Teams come and teams go and, remarkably, cities survive the ebb and flow. What’s ultimately not survivable is the ratcheting up of the gamesmanship required to beat out another hapless city for the dubious honor of hosting a team. It would be so much cooler to continue being known as the city that called the NBA’s bluff and said, “We’re not playing your bankrupt game,” than to act like a desperate teenager who can’t get a date for the prom.

JOHN LEVESQUE is the managing editor of Seattle Business magazine.

Final Analysis: Would You Go to Work for Donald Trump?

Final Analysis: Would You Go to Work for Donald Trump?

Or would you rather end up on his enemies list?
 
 

Imagine getting a call inviting you to work for your country.

Now imagine your new boss is Donald J. Trump.

Would you move to Washington, D.C., to work for the president of the United States? For this president of the United States?

From what we know through simple observation, Donald Trump suffers from chronic narcissism, he doesn’t read much, he rarely smiles, he has a vindictive streak, he treats women badly, he has the argumentative skills of a bruised tangerine, he fears foreigners almost as much as he fears the truth and he spends his waking hours attached to marionette strings being manipulated by Steve “I Shave on Alternate Thursdays” Bannon.

Sure, you’ve probably suffered under bad bosses. But this guy takes the plagiarized inauguration cake. He thinks it’s OK to assault women. He made fun of a journalist’s disability. He said a judge couldn’t be impartial because of his ethnic heritage. He doesn’t pay people who have done work for him. He has been a plaintiff in nearly 2,000 lawsuits.

We have to assume that Sally Yates, the acting attorney general who got herself fired in January for standing up to President Trump’s ban on accepting immigrants from predominantly Muslim countries, has probably updated her résumé by now. No doubt she proudly included a mention that she torched the president whose approval rating after one week in office had dropped faster than it had for anchovy-swirl ice cream.

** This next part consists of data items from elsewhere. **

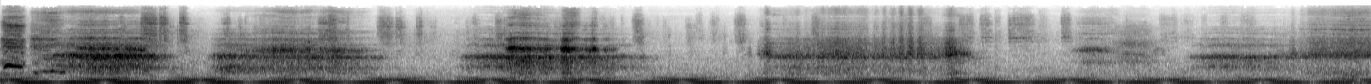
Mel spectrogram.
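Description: Slow, deep breaths, about five or six long airy inhales and exhales in a steady rhythm, heard over a constant low droning hum.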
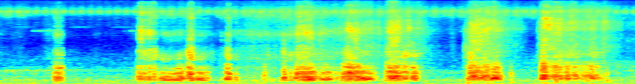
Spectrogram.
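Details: Mating-season combat between European hedgehogs breeding in a garden wood stack: a quiet start, then bursts of harsh, growling snorts and puffs, coming in uneven rapid runs.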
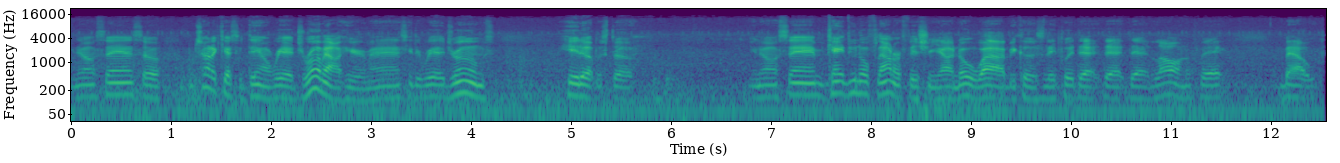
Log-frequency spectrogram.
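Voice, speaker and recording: Noticeable background noise runs under a man who speaks with long, frequent pauses. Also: moderate pace, dry sound with no echo. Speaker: fishing vlogger. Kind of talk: casual vlog chat. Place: waterside. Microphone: phone near.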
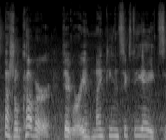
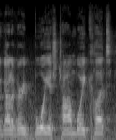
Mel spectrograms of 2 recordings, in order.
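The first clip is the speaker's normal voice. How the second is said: normal talking voice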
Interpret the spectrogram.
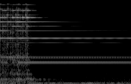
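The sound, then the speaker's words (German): A telephone bell at a police post gives a single bright, metallic ring that lingers as a steady, slowly fading tone. It sounds fairly loud, with no one talking. “Nimm du ab.”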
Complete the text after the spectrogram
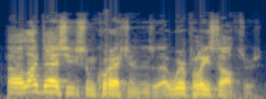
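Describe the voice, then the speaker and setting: An actor playing a courteous, slightly halting police officer in an old-time radio police drama. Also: male voice, fairly high pitch, very animated, a little mellow, husky. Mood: polite. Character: polite, hesitant male police officer, the sergeant's partner.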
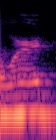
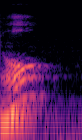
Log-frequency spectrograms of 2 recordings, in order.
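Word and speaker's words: を: Sushi o. And it can be pronounced wo. Depending on the context, it often gets pronounced wo. But more often than not, it's o.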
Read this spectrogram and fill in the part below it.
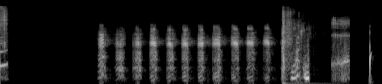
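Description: A cartoon creature laughs loudly in rapid bursts.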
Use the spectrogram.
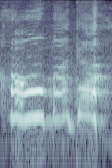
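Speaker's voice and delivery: very high, thrilled squeal; overjoyed squeal. Retold or imitated. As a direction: squeal it in happy disbelief. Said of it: "I was so happy to see this".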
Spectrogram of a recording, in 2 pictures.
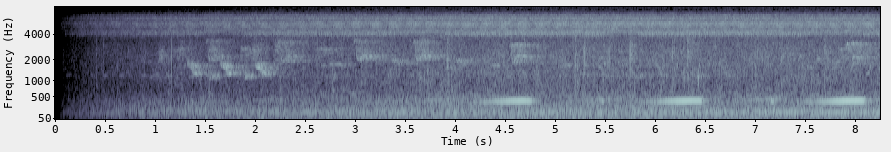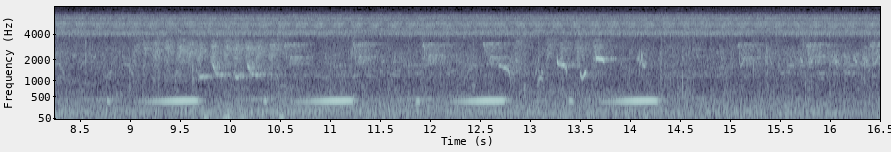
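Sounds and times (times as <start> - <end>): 
emerald dove calling with soft low moaning coos: 4.2 - 4.9, 5.9 - 6.6, 7.2 - 14.4.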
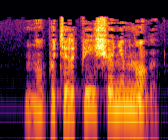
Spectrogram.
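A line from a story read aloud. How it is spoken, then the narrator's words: Gentle request. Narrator (Russian): мягко попросила Настя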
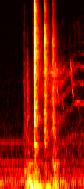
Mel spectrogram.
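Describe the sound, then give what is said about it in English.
A door opens with a quick series of rattling clunks from the latch and frame, ending in a short, thin squeak. It's moderately loud, with no one talking. “Thatcher did look back up, walk over to the door.”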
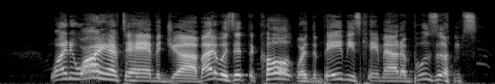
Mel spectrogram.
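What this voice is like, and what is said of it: Imitates another person's voice. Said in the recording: “your Lena Dunham impression is spot on. It's really good.”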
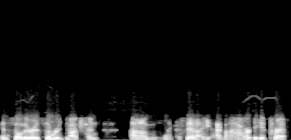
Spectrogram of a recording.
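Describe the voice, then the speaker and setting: Guy on a glitchy buzzy phone call, kinda high voice, tinny and dry, keeps repeating words. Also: dry recording. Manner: halting, with frequent repeated words. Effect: buzzy, glitchy phone call audio that breaks up. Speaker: farm market analyst guest. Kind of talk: call-in radio interview.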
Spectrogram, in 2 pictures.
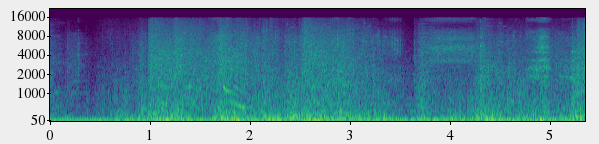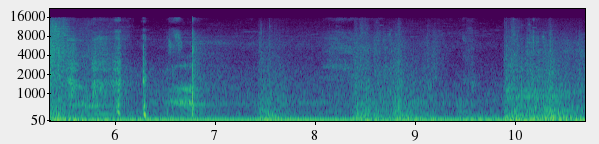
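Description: Swords clash and strike repeatedly in a fight.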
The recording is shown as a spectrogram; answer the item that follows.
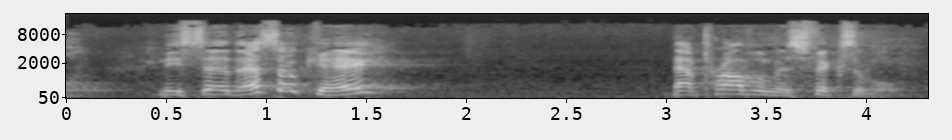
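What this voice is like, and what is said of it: Usual voice. Nothing is said of it.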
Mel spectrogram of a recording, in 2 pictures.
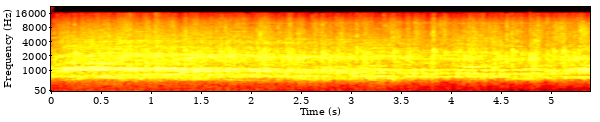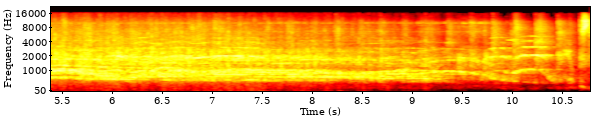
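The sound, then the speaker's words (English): A large crowd cheers and applauds loudly and steadily, a dense wash of clapping and shouting that holds for several seconds before thinning out and fading toward the end. The crowd is cheering to vote for one of several displayed visions. “Okay, so if you would like this vision to my right, please cheer now.”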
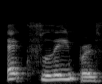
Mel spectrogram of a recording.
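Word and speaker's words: Ex Libris: have a look it's at the company it's ex Libras I didn't even know how to say it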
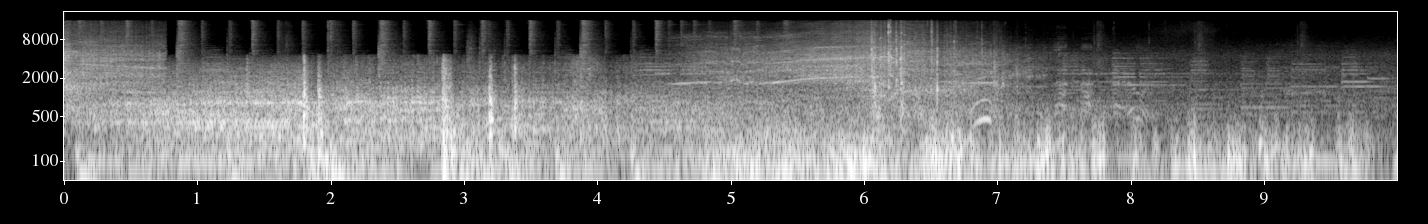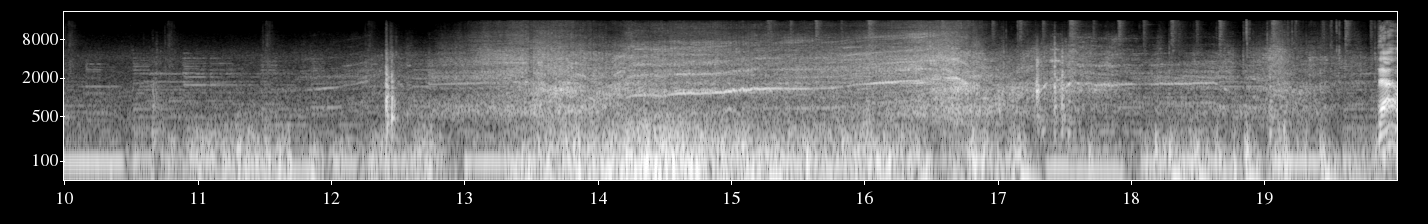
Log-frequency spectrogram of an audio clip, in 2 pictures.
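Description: Electric motor of a 4x4 RC truck on a 2-cell LiPo whining as it accelerates hard, rising in pitch several times, with tyre noise on asphalt, over background music with a steady bass line.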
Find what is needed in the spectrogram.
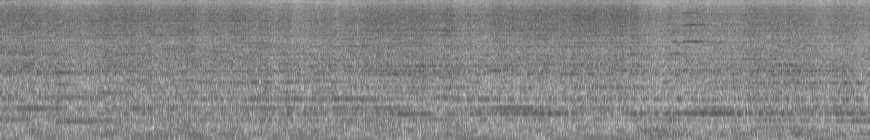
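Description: Loud live music: a dense wall of long held chords over a steady low drone, without pause.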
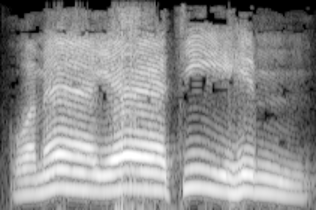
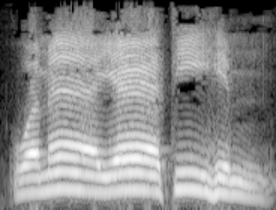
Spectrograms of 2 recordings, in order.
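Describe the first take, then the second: Both takes have the same delivery.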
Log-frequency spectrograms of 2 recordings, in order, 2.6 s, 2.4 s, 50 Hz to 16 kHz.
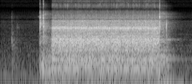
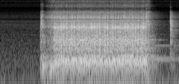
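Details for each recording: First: Laporte Leroy Somer 120V cocking motor brake on a skeet/trap machine, re-adjusted by snugging it fully, backing off 1/4 turn plus another 1/8 to set the gap; a clean steady high whir then a crisp stop, so motor and brake work normally. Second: Laporte Leroy Somer 120V cocking motor brake on a skeet/trap machine, during final adjustment after backing off another 1/8 turn; the motor spins up to a steady high whir with a rough scraping edge, the plate shifts, and there is little or no gap, so the brake is dragging.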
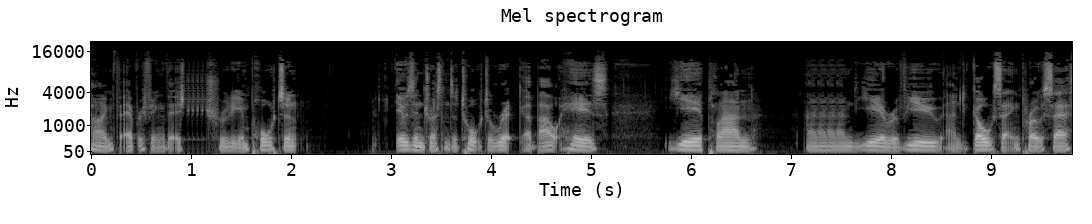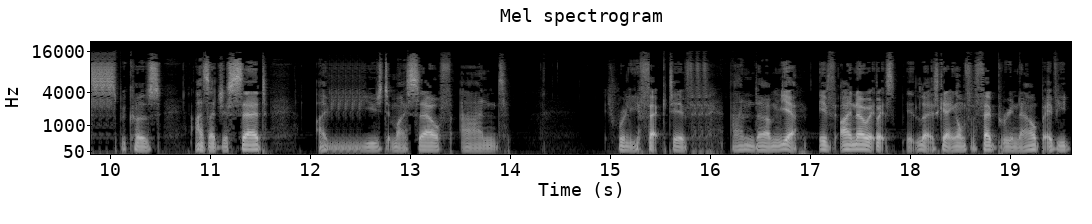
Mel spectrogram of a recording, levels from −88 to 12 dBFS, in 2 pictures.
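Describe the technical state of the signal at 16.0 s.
Repeated frames run from 15.85 to 15.99 s. A 70 ms block of compressed audio replays twice. It stutters and adds 139 ms.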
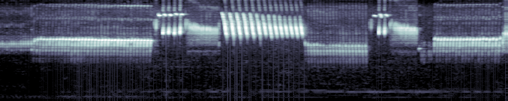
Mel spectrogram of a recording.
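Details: Song of a canary, played to stimulate a quiet bird to sing: sustained low rattling rolls alternate with brief higher buzzy bursts and a fast pulsing trill, tours changing every second or two.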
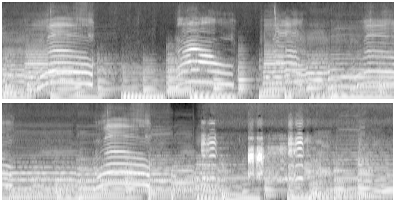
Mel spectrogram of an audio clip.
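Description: Domestic cats meowing, about five drawn-out meows that rise and fall in pitch, over background music. Near the end the meows give way to flamingos honking.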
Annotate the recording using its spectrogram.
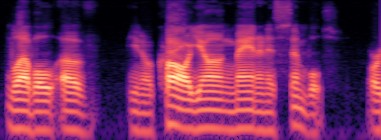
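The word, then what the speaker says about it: Jung: Well, maybe it's the subconscious unseen symbolic level of, you know, Carl Young, man and his symbols or Yung, however we're pronouncing it.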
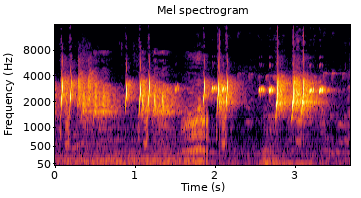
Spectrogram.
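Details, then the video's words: Bater, the common quail, giving its hunting-lure call on 5 June 2025: sharp chirped notes in quick clusters, some clear whistled tones, a break near the middle, and a faint low hum underneath. "bater ki awaz shikar k liye behtareen awaz quail bird sounds for hunting بٹیر کی آواز"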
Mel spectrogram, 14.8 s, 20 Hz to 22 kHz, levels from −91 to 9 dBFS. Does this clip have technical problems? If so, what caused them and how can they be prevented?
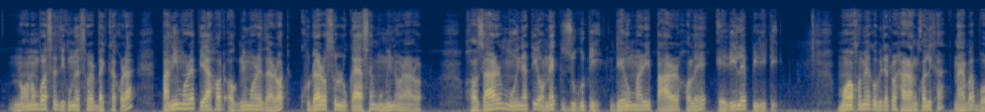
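No, no technical faults here.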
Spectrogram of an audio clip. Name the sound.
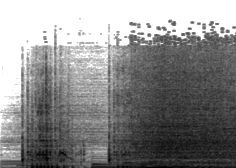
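chainsaw running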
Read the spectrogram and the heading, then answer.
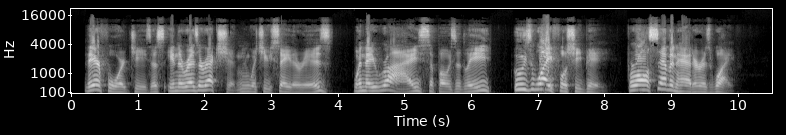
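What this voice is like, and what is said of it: Very sarcastic tone. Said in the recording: “in a very sarcastic voice”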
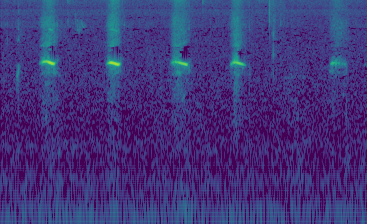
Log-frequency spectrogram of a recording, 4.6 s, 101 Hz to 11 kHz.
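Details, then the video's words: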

If I worked for Trump, it would most likely be a challenging assignment. I try to be gracious and diplomatic with supervisors and coworkers, but I draw the line with people who lie to me. Or lie to others and put me in an awkward position. With them, I’m not so gracious, and I don’t hold my tongue. Which would probably get me early induction into the Sally Yates Hall of Flame.

Or maybe on the president’s enemies list. None other than Trump’s reality-TV pal, Omarosa Manigault, has revealed that the president possesses a long memory — longer, even, than his neckties — and that his people are “keeping a list” of those who don’t like him.

I know I should give my president the benefit of the doubt, but I’m happy to make an exception in this case. I don’t like Donald Trump. And I would be honored to be on his enemies list. Not since I played pickup baseball in grade school have I had such an urge to scream, “Pick me! Pick me!” Being added to a Presidential Enemies List would be such a treat, a career topper, really. Better than submitting to a colonoscopy without anesthesia. Or watching reruns of Celebrity Apprentice. Without anesthesia.

If selected, I would pledge to save my best words for the president and I would only use them in the bigliest way.

Of course, making the enemies list means I might never get the call to join the new administration. I might never get to engage in locker-room banter with POTUS. I might never get to untangle the marionette strings. I might never get to buy razors for Steve Bannon.

It is a sobering realization. But we must serve where we are best suited.

John Levesque is the managing editor of Seattle Business magazine. Reach him at john.levesque@tigeroak.com.